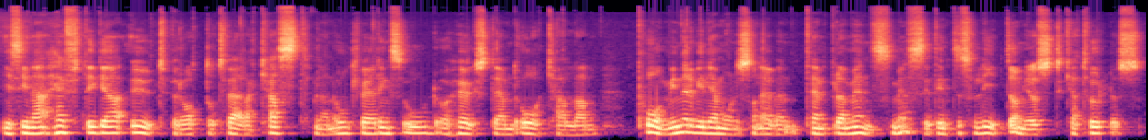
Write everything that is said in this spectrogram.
I sina häftiga utbrott och tvära kast mellan okvädingsord och högstämd åkallan påminner William Olsson även temperamentsmässigt inte så lite om just Catullus.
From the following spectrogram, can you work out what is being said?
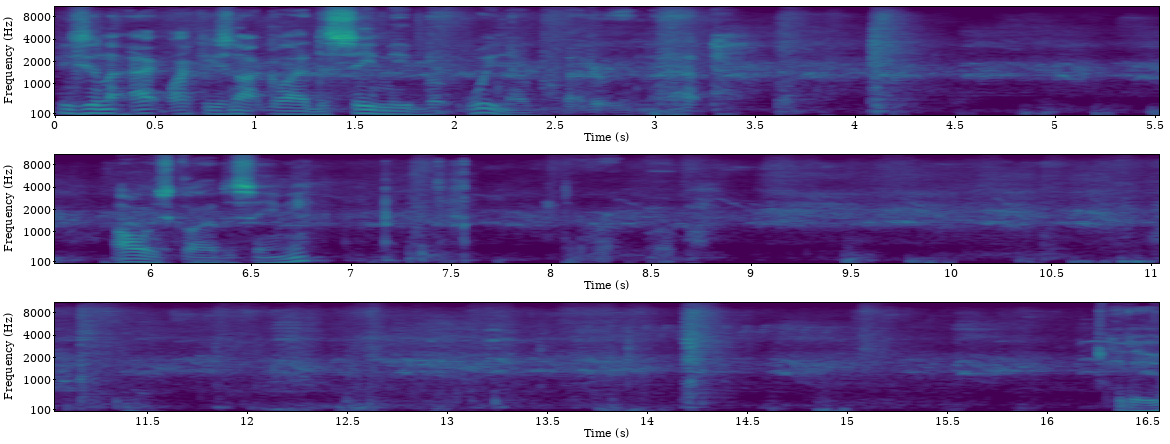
He's gonna act like he's not glad to see me, but we know better than that. Always glad to see me. Hello.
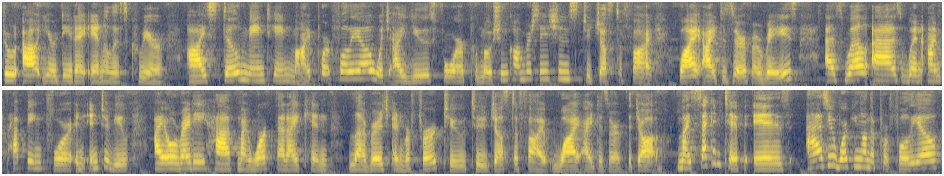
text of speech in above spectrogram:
throughout your data analyst career. I still maintain my portfolio, which I use for promotion conversations to justify why I deserve a raise, as well as when I'm prepping for an interview, I already have my work that I can leverage and refer to to justify why I deserve the job. My second tip is as you're working on the portfolio,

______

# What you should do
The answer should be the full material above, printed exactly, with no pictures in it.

# Expected answer
Write everything that is said in this spectrogram.
I sina häftiga utbrott och tvära kast mellan okvädingsord och högstämd åkallan påminner William Olsson även temperamentsmässigt inte så lite om just Catullus.
From the following spectrogram, can you work out what is being said?
He's gonna act like he's not glad to see me, but we know better than that. Always glad to see me. Hello.
text of speech in above spectrogram:
throughout your data analyst career. I still maintain my portfolio, which I use for promotion conversations to justify why I deserve a raise, as well as when I'm prepping for an interview, I already have my work that I can leverage and refer to to justify why I deserve the job. My second tip is as you're working on the portfolio,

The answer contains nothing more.